This effectively gives us what we were looking for: a way to vary the mouse in and mouse out transitions. However, the mouse out is really no transition at all at this point, which isn’t very exciting.

Demo: Click here to see this example in action.

Doubled Syntax: Two Customizable Transitions


Now we’ve tried linking the transition to the normal selector and we’ve tried putting it in the hover selector, now let’s see what happens when we put a transition in both places.

Notice that I’ve reduced the amount of time on the first transition so that we can tell what it does. Interestingly enough, the result here is the opposite of what many people expect.

Intuitively, you might come to the conclusion that the first transition statement will be applied on mouse in and the second on mouse out. However, the opposite is true. As we discovered in our last example, the snippet associated with the hover selector affects the mouse in event, leaving the other one for the mouse out.

Now we have the setup that we were shooting for! This gives us complete freedom to vary the mouse in and mouse out effects. What I’ve done with this example is reduce the amount of time that it takes for the animation to complete when the user exits the hover.

Demo: Click here to see this example in action.

Varying the Effects


Taking this idea even further, you can’t only vary the time, you can also vary the property and timing function. Here’s an example:

Here I stuck with the same animation that we’ve been using for the hover event, but when the user exits the hover, the only thing that animates back is the border radius.

Demo: Click here to see this example in action.


To sum up, there are three basic ways that you can approach CSS transitions. The first way is to link the transition to a non-hover selector. This makes the hover in and out transitions the same (only in reverse of course). The second way is to link the transition to a hover selector. This creates a hover in transition but eliminates the hover out transition.

Finally, the third way is to link transitions to both selectors. In this case, the non-hover transition will affect the hover out event and the hover transition will effect the hover in event. This is the technique that you’ll want to go with if you want the most control over the separate events.
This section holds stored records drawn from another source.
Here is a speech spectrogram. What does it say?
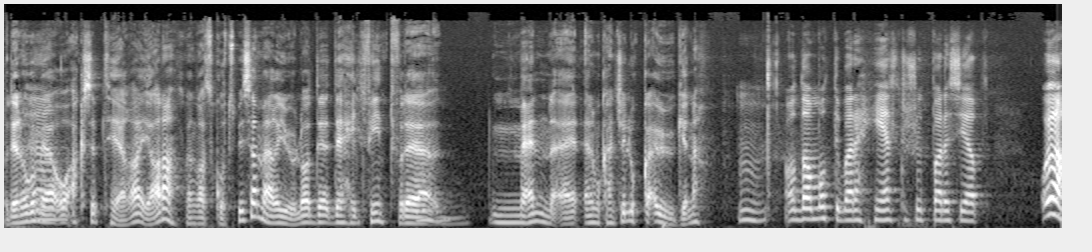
og det er noe med å akseptere, ja da, kan godt spise mer i jula, det, det er helt fint, for det, men en en kan ikke lukke øynene. Mm. Og da måtte de bare helt til slutt bare si at Å ja,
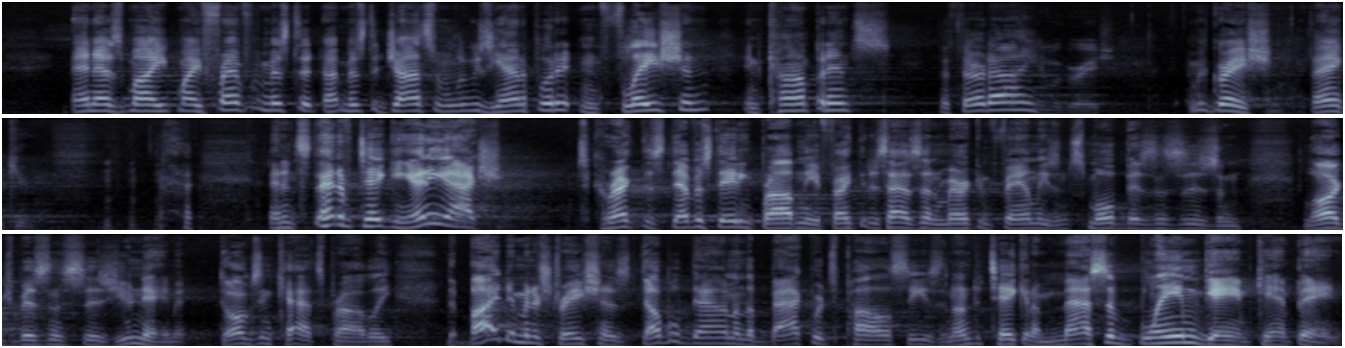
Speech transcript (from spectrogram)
and as my, my friend from Mr. Uh, Mr. Johnson from Louisiana put it, inflation, incompetence, the third I? Immigration. Immigration. Thank you. and instead of taking any action to correct this devastating problem, the effect it has on American families and small businesses and large businesses, you name it, dogs and cats probably, the Biden administration has doubled down on the backwards policies and undertaken a massive blame game campaign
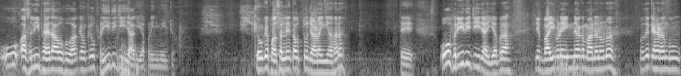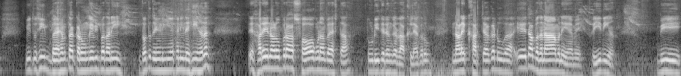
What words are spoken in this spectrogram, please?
ਉਹ ਅਸਲੀ ਫਾਇਦਾ ਉਹ ਆ ਕਿਉਂਕਿ ਉਹ ਫ੍ਰੀ ਦੀ ਚੀਜ਼ ਆ ਗਈ ਆਪਣੀ ਜ਼ਮੀਨ 'ਚੋਂ। ਕਿਉਂਕਿ ਫਸਲ ਨੇ ਤਾਂ ਉੱਤੋਂ ਜਾਣਾ ਹੀ ਆ, ਹਨਾ? ਤੇ ਉਹ ਫ੍ਰੀ ਦੀ ਚੀਜ਼ ਆਈ ਆ ਭਰਾ। ਜੇ ਬਾਈ ਬਣੇ ਇੰਨਾ ਕੁ ਮੰਨ ਲਓ ਨਾ, ਉਹਦੇ ਕਹਿਣ ਵਾਂਗੂ ਵੀ ਤੁਸੀਂ ਵਹਿਮ ਤਾਂ ਕਰੋਗੇ ਵੀ ਪਤਾ ਨਹੀਂ ਦੁੱਧ ਦੇਣੀ ਹੈ ਕਿ ਨਹੀਂ ਨਹੀਂ, ਹਨਾ? ਤੇ ਹਰੇ ਨਾਲੋਂ ਭਰਾ 100 ਗੁਣਾ ਬੈਸਟ ਆ। ਤੂੜੀ ਤੇ ਡੰਗਰ ਰੱਖ ਲਿਆ ਕਰੋ, ਨਾਲੇ ਖਰਚਾ ਘਟੂਗਾ। ਇਹ ਤਾਂ ਬਦਨਾਮ ਨੇ ਐਵੇਂ ਫ੍ਰੀ ਦੀਆਂ। ਵੀ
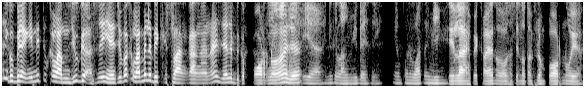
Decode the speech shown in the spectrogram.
kan gue bilang ini tuh kelam juga aslinya cuma kelamnya lebih ke selangkangan aja lebih ke porno aja Iya, ini kelam juga sih. Yang pernah buat anjing. Inilah efek kalian nonton nonton film porno ya.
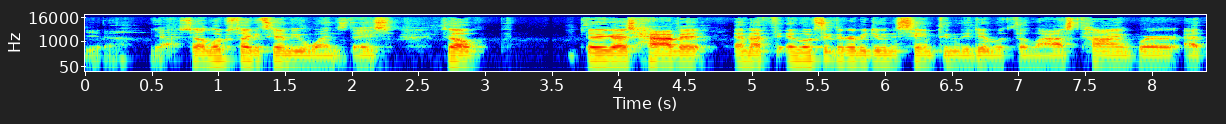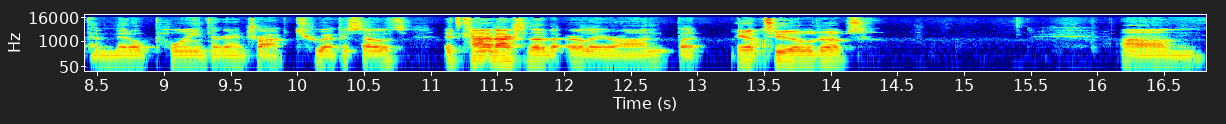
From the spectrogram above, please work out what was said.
Yeah. Yeah. So it looks like it's going to be Wednesdays. So there you guys have it. And that, it looks like they're going to be doing the same thing they did with the last time, where at the middle point, they're going to drop two episodes. It's kind of actually a little bit earlier on, but you got two double drops. Um,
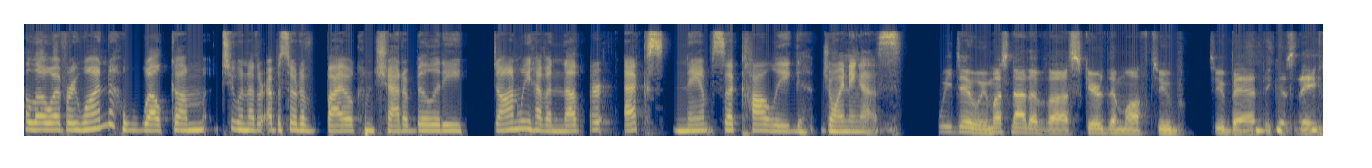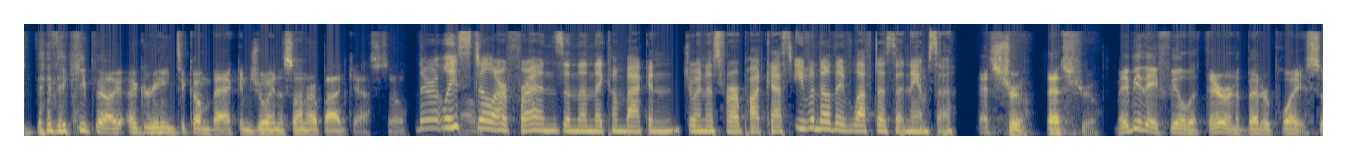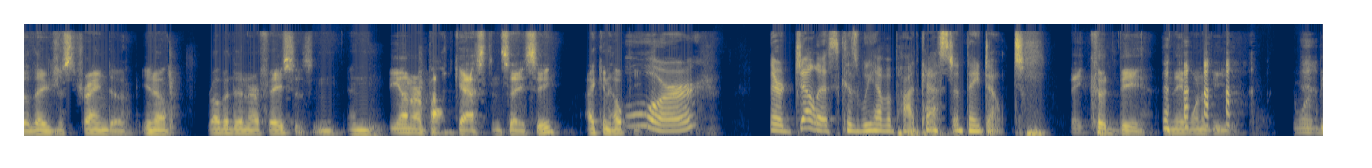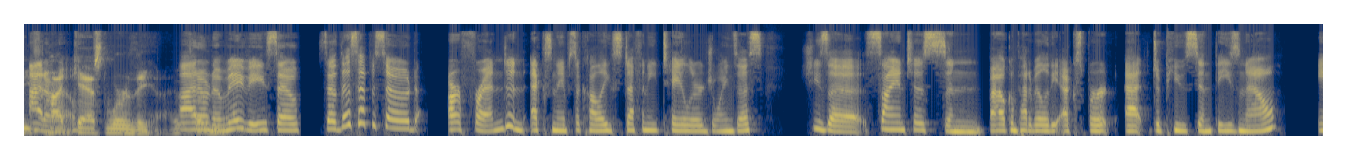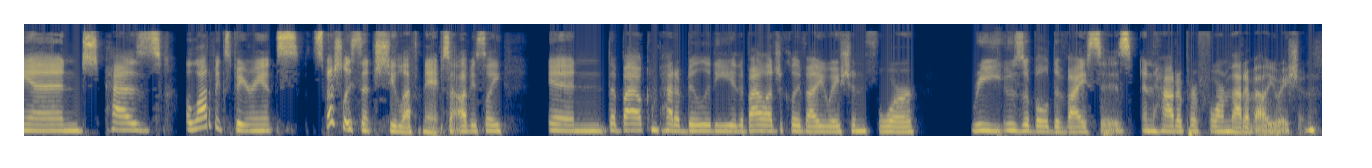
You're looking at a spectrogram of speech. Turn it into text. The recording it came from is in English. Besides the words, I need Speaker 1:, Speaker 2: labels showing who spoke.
Speaker 1: Hello, everyone. Welcome to another episode of Biocompatibility. Don, we have another ex NAMSA colleague joining us.
Speaker 2: We do. We must not have uh, scared them off too too bad because they they keep uh, agreeing to come back and join us on our podcast. So
Speaker 1: they're at least um, still our friends, and then they come back and join us for our podcast, even though they've left us at NAMSA.
Speaker 2: That's true. That's true. Maybe they feel that they're in a better place, so they're just trying to, you know, rub it in our faces and, and be on our podcast and say, see, I can help you.
Speaker 1: Or they're jealous because we have a podcast and they don't.
Speaker 2: They could be, and they want to be want to be podcast know. worthy.
Speaker 1: I, I don't know, maybe. So so this episode, our friend and ex NAMSA colleague Stephanie Taylor joins us. She's a scientist and biocompatibility expert at DePuy Synthes now and has a lot of experience, especially since she left NAMSA, obviously, in the biocompatibility, the biological evaluation for reusable devices and how to perform that evaluation.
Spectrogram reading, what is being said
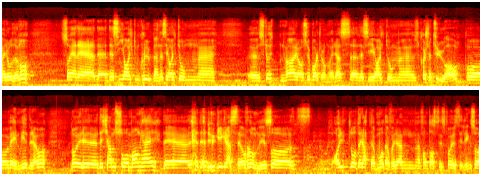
periode nå. Så det, det, det, sier alt om klubben, det sier alt om Eh, støtten vi har av supporterne våre. Eh, det sier alt om eh, kanskje trua òg på veien videre. Og når det kommer så mange her, det, det er dugg i gresset og flomlys og alt lå til rette på en måte for en fantastisk forestilling, så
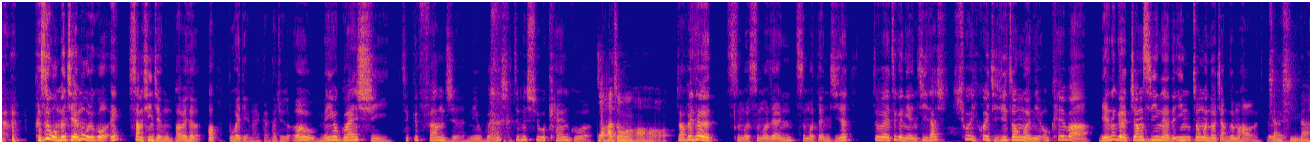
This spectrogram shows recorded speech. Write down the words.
可是我们节目如果哎上新节目，巴菲特哦不会点来看，他觉得哦没有关系，这个放着没有关系，这本书我看过。哇，他中文好好哦。巴菲特什么什么人什么等级的？对不对？这个年纪，他会会几句中文也 OK 吧？连那个 John Cena 的英中文都讲这么好了。江西呢？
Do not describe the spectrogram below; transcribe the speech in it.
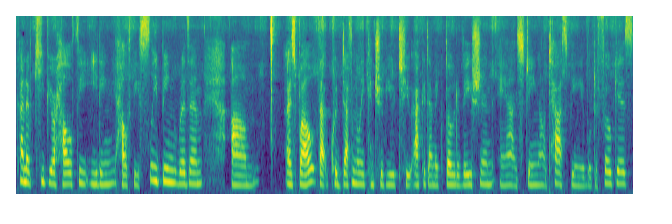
kind of keep your healthy eating, healthy sleeping rhythm um, as well that could definitely contribute to academic motivation and staying on task being able to focus.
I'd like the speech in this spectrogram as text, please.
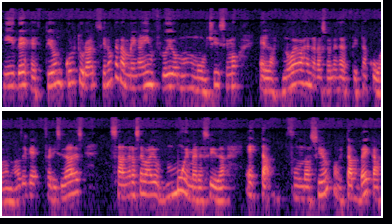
y de gestión cultural, sino que también ha influido muchísimo en las nuevas generaciones de artistas cubanos. Así que felicidades, Sandra Ceballos, muy merecida esta fundación o esta beca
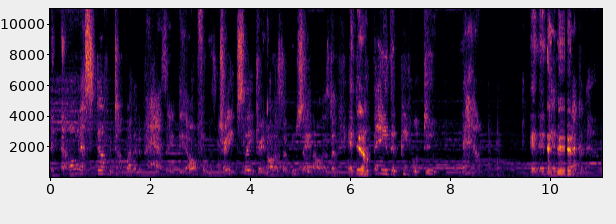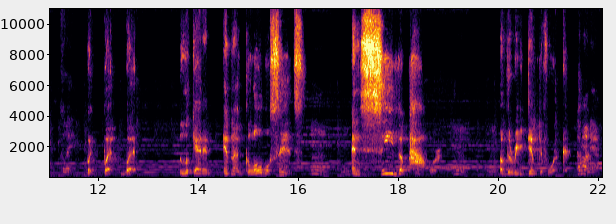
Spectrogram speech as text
that all that stuff we talked about in the past, they, they all from the trade, slave trade, all that stuff, crusade, and all that stuff, and then Yeah. the things that people do now, and and, And and, then- recognize. Go ahead. but but but look at it in a global sense Mm, mm, and see the power mm, mm. of the redemptive work Come on now.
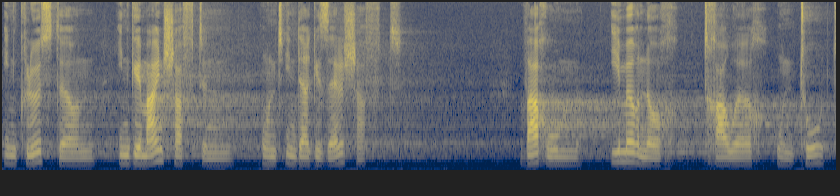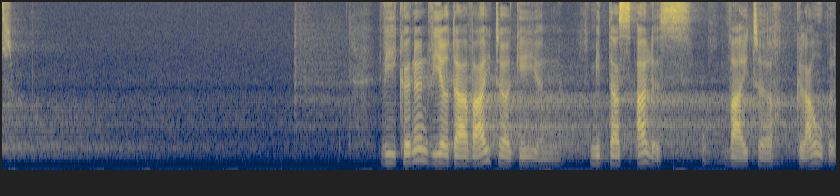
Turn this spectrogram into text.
in Klöstern, in Gemeinschaften und in der Gesellschaft? Warum immer noch Trauer und Tod? Wie können wir da weitergehen, mit das alles weiter glauben?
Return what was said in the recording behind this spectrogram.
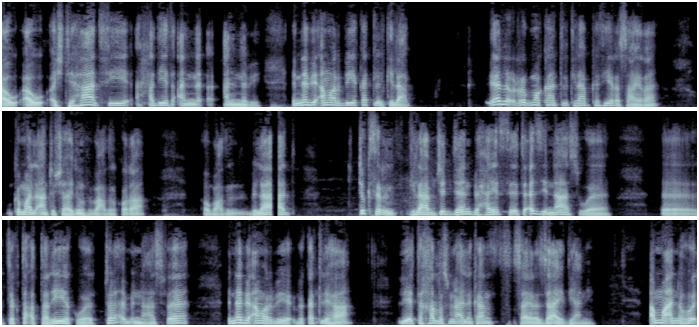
أو أو اجتهاد في حديث عن عن النبي. النبي أمر بقتل الكلاب. يعني ربما كانت الكلاب كثيرة صايرة وكما الآن تشاهدون في بعض القرى أو بعض البلاد تكثر الكلاب جدا بحيث تأذي الناس وتقطع آه، الطريق وترعب الناس. فالنبي أمر بقتلها للتخلص من أن كانت صايرة زايد يعني. أما أنه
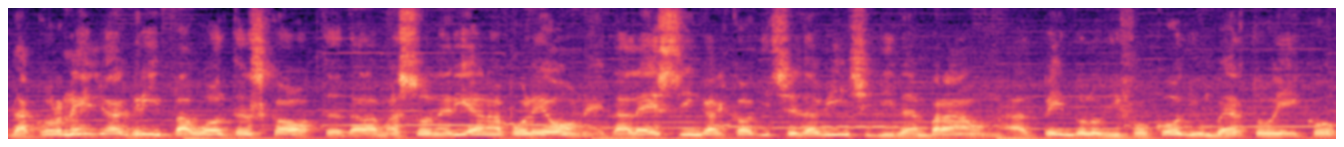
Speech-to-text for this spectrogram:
Da Cornelio Agrippa a Walter Scott, dalla massoneria a Napoleone, da Lessing al codice da Vinci di Dan Brown, al pendolo di Foucault di Umberto Eco,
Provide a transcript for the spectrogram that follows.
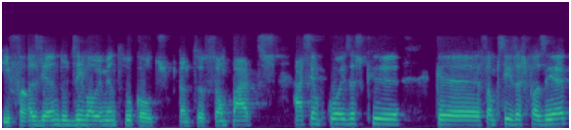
e fazendo o desenvolvimento do coach. Portanto, são partes, há sempre coisas que, que são precisas fazer,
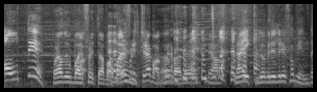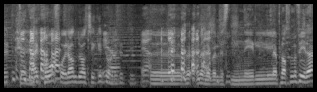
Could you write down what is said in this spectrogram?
Alltid! Å ja, du bare flytter deg Jeg bare bakover? flytter deg bakover. Ja, er Ja. Nei, ikke noe bryderi for min del. Nei, gå foran. Du har sikkert dårligere tid. Eh, ve- veldig, veldig snill. Plass nummer fire.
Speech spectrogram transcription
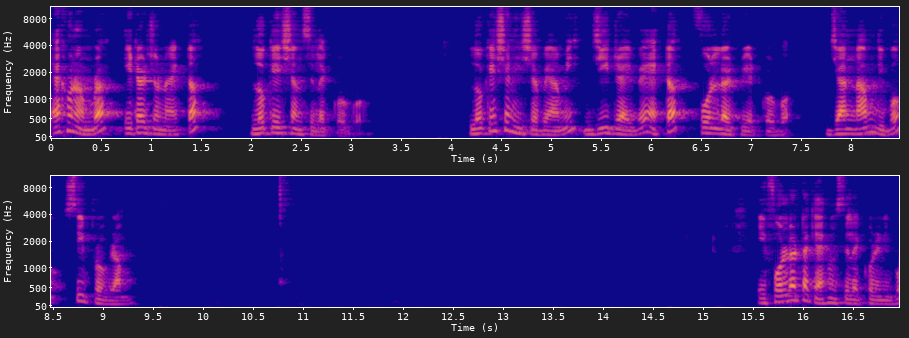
এখন আমরা এটার জন্য একটা লোকেশন সিলেক্ট করব। লোকেশন হিসেবে আমি জি ড্রাইভে একটা ফোল্ডার ক্রিয়েট করব, যার নাম দিব সি প্রোগ্রাম এই ফোল্ডারটাকে এখন সিলেক্ট করে নিব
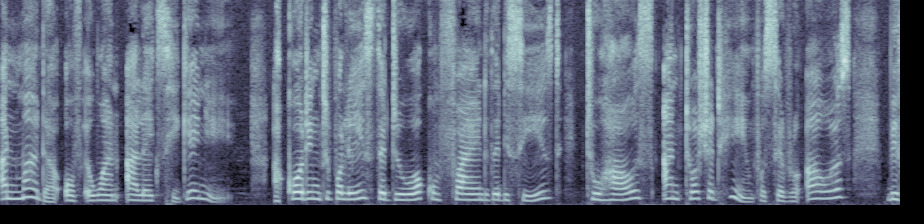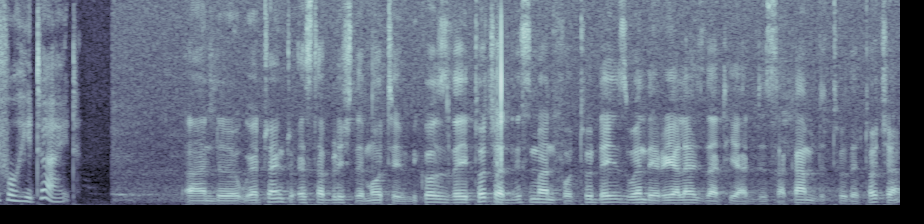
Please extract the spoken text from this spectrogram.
and murder of a one Alex Higenyi. According to police, the duo confined the deceased to house and tortured him for several hours before he died and uh, we are trying to establish the motive because they tortured this man for two days when they realized that he had succumbed to the torture.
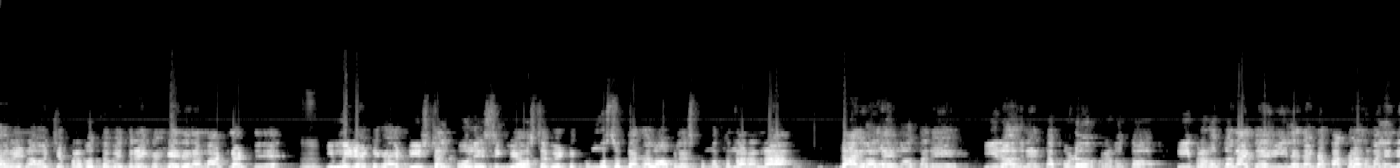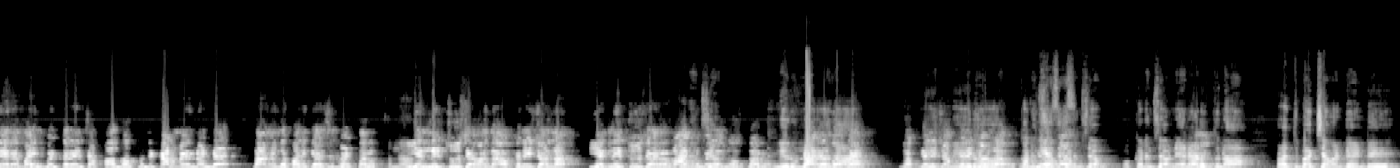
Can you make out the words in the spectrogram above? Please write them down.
ఎవరైనా వచ్చి ప్రభుత్వ వ్యతిరేకంగా ఏదైనా మాట్లాడితే ఇమ్మీడియట్గా డిజిటల్ పోలీసింగ్ వ్యవస్థ పెట్టి కుమ్ము శుద్ధంగా లోపలేసి కుమ్ముతున్నారన్న. దాని వల్ల ఏమవుతుంది? ఈ రోజు నేను తప్పుడు ప్రభుత్వం ఈ ప్రభుత్వం నాకేం వీలేదంటే పక్క రోజు మళ్ళీ నేనే మైక్ పెడితే నేను చెప్పాల్సి వస్తుంది. కర్మ ఏంటంటే నా మీద పది కేసులు పెడతారు. ఇవన్నీ చూసేవన్నా ఒక్క నిమిషం అన్న ఇవన్నీ చూసారు రాష్ట్ర. ప్రజలు చూస్తారు మీరు ఉన్నారు కదా? కాకపోతే ఒక్క మీ- నిమిషం, ఒక్క మీరు నిమిషం, ఒక్క నిమిషం ఒక్క నిమిషం ఒక్క నిమిషం. నేను అడుగుతున్నా ప్రతిపక్షం అంటే ఏంటి?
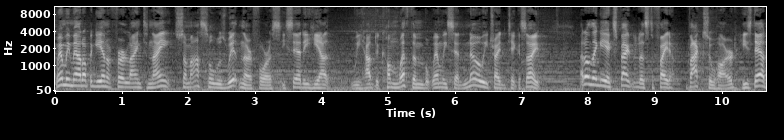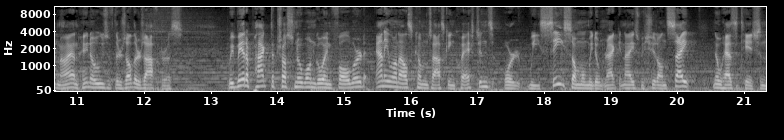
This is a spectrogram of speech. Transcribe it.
When we met up again at Fairline tonight, some asshole was waiting there for us. He said he had we had to come with him, but when we said no, he tried to take us out. I don't think he expected us to fight back so hard. He's dead now, and who knows if there's others after us. We've made a pact to trust no one going forward. Anyone else comes asking questions, or we see someone we don't recognise, we shoot on sight. No hesitation.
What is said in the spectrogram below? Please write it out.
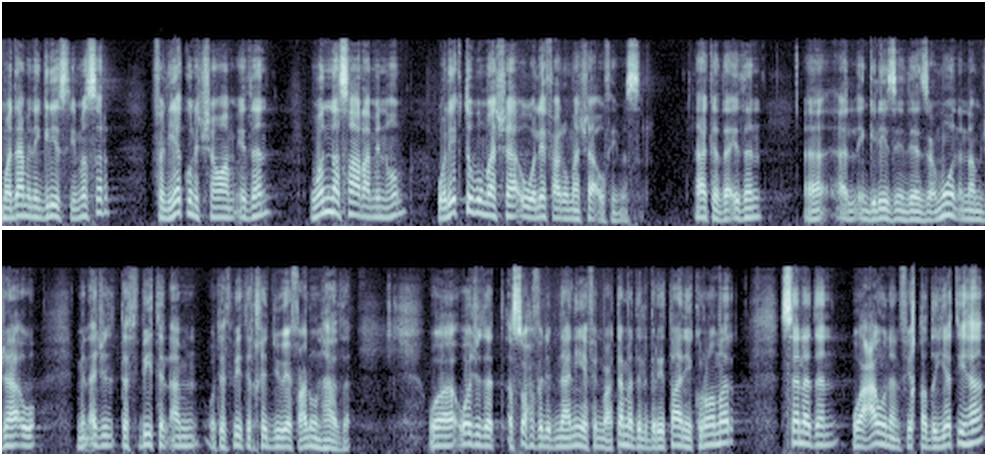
وما دام الإنجليز في مصر فليكن الشوام اذا والنصارى منهم وليكتبوا ما شاءوا وليفعلوا ما شاءوا في مصر. هكذا. آه، الانجليز يزعمون أنهم جاءوا من أجل تثبيت الأمن وتثبيت الخديوي ويفعلون هذا. ووجدت الصحف اللبنانية في المعتمد البريطاني كرومر سندا وعونا في قضيتها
Leave a comment below and let us know what you think of all this. Have you ever noticed that separate hover in/out events were possible? Have you utilized this in any way?